       Your clarity is much appreciated, [angel].   

       I don't really think drips are that big a deal- you still have to carry the dishes to the washer anyway. If the shelves were set back far enough from the door, you wouldn't have a problem with goo dripping on the floor.
polartomato, Jun 27 2002

       //you still have to carry the dishes to the washer//
Yes, but they're horizontal when you do that; they're on edge when you put them in. Also, the bottom-hinged door acts as a support for the lower tray as it slides out on runners (on my machine anyway).
I might mention at this point that I don't have an issue with the existing layout, but solving non-existent problems is what we're all about here.
angel, Jun 27 2002

       I'm certain that angel's observation is spot on - that the door supports the bottom rack when it's pulled out (and catches drips from it).
waugsqueke, Jun 27 2002

       My machine actually dries the stuff pretty efficiently, so very few drips - about as many as I get from the front-loading washing machine after a spin cycle. I don't have a problem with either design, but I have often thought a top-loading dishwasher, with racks that rise up when you lift the lid, would be a neat idea. Inconvenient under a counter top though; a whole section of worktop would have to hinge up to allow access. The point about the hinged down door making the user bend and reach is valid in my opinion.   

       Now, how about the "blades up" - "blades - down" knife-in-the-cutlery-basket-debate ?
8th of 7, Jun 27 2002

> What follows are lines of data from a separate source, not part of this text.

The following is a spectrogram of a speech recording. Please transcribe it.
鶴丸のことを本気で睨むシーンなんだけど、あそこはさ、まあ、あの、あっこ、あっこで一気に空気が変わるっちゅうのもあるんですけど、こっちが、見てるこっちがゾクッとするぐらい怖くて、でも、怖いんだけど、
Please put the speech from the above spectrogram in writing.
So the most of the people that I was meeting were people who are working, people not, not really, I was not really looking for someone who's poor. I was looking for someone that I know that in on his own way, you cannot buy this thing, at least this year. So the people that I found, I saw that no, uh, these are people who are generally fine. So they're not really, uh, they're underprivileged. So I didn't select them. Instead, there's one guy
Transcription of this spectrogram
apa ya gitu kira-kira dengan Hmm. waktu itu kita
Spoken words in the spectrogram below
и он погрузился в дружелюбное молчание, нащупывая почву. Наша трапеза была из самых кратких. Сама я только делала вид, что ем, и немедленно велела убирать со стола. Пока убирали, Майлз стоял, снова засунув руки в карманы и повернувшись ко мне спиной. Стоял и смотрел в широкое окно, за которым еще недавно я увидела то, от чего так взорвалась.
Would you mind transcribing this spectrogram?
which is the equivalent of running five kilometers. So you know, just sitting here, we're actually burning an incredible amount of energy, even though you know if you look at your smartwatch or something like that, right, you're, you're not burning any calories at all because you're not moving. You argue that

       I've stabbed my elf on an upward-pointing knife before, but that's the way they should go, according to the instructions for my machine. (Can't remember why though.)
angel, Jun 27 2002

       I think downward pointing knives can cut the little plastic utensil tray enough over time that the utensils fall through. Or poke through and scratch the dishwasher.   

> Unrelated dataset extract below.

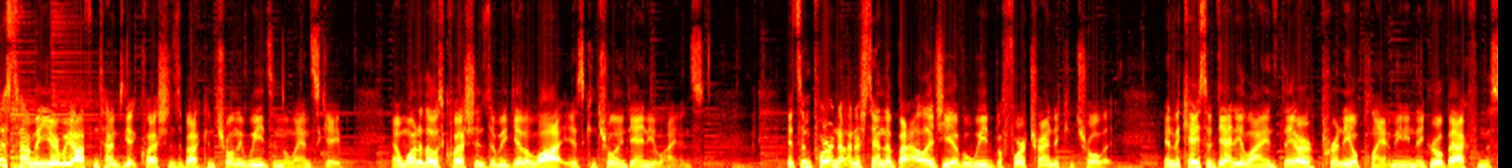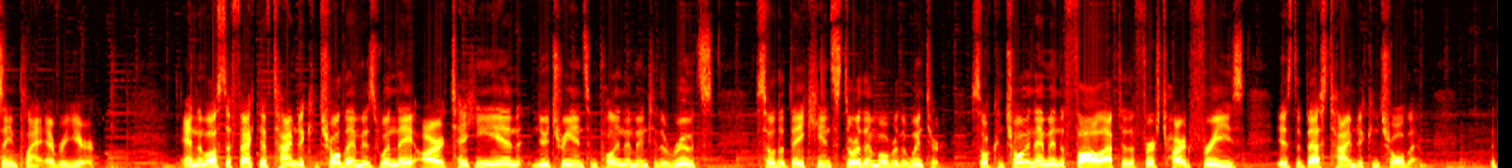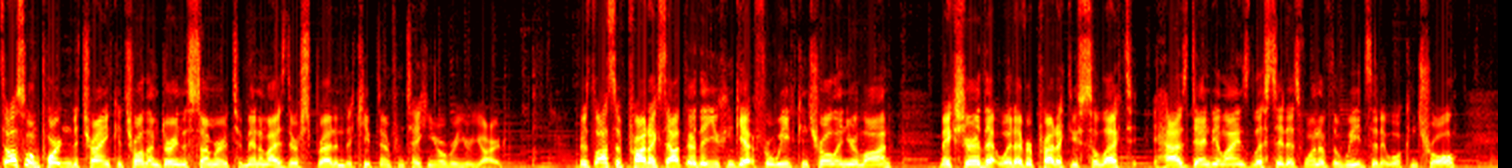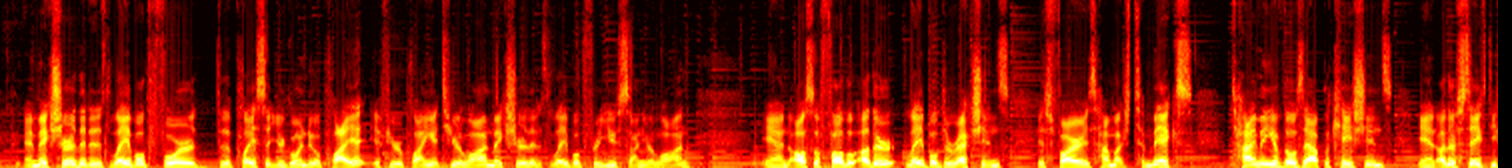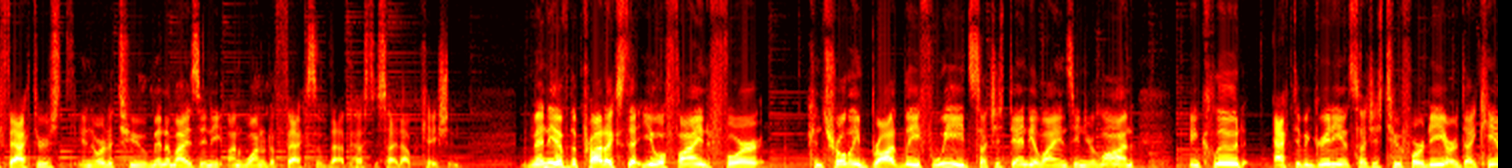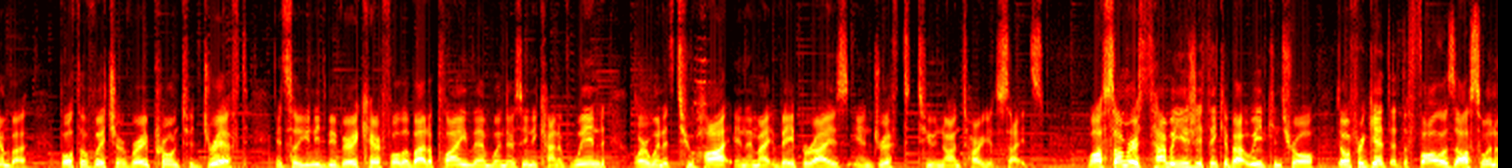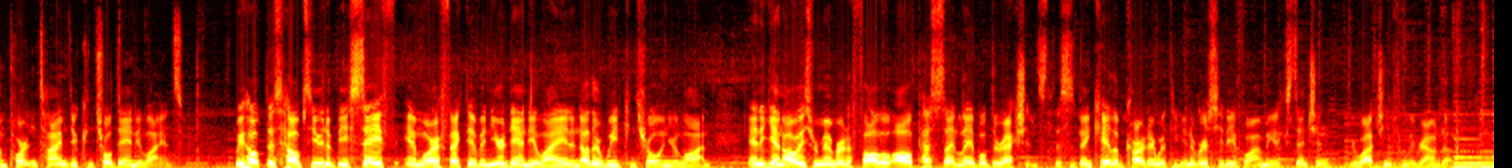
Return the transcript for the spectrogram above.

       The problem with drip sheets, etc, is that they might also block the ingress/egress of water and detergent. The water has to move freely throughout the appliance, know whud I mean?
Matty, Jun 27 2002

       Well I vote for the cow banana leaves option but why not make a dishwasher door that can open both ways and please everyone.
tedhaubrich, Jul 29 2004


back: main index

business  computer  culture  fashion  food  halfbakery  home  other  product  public  science  sport  vehicle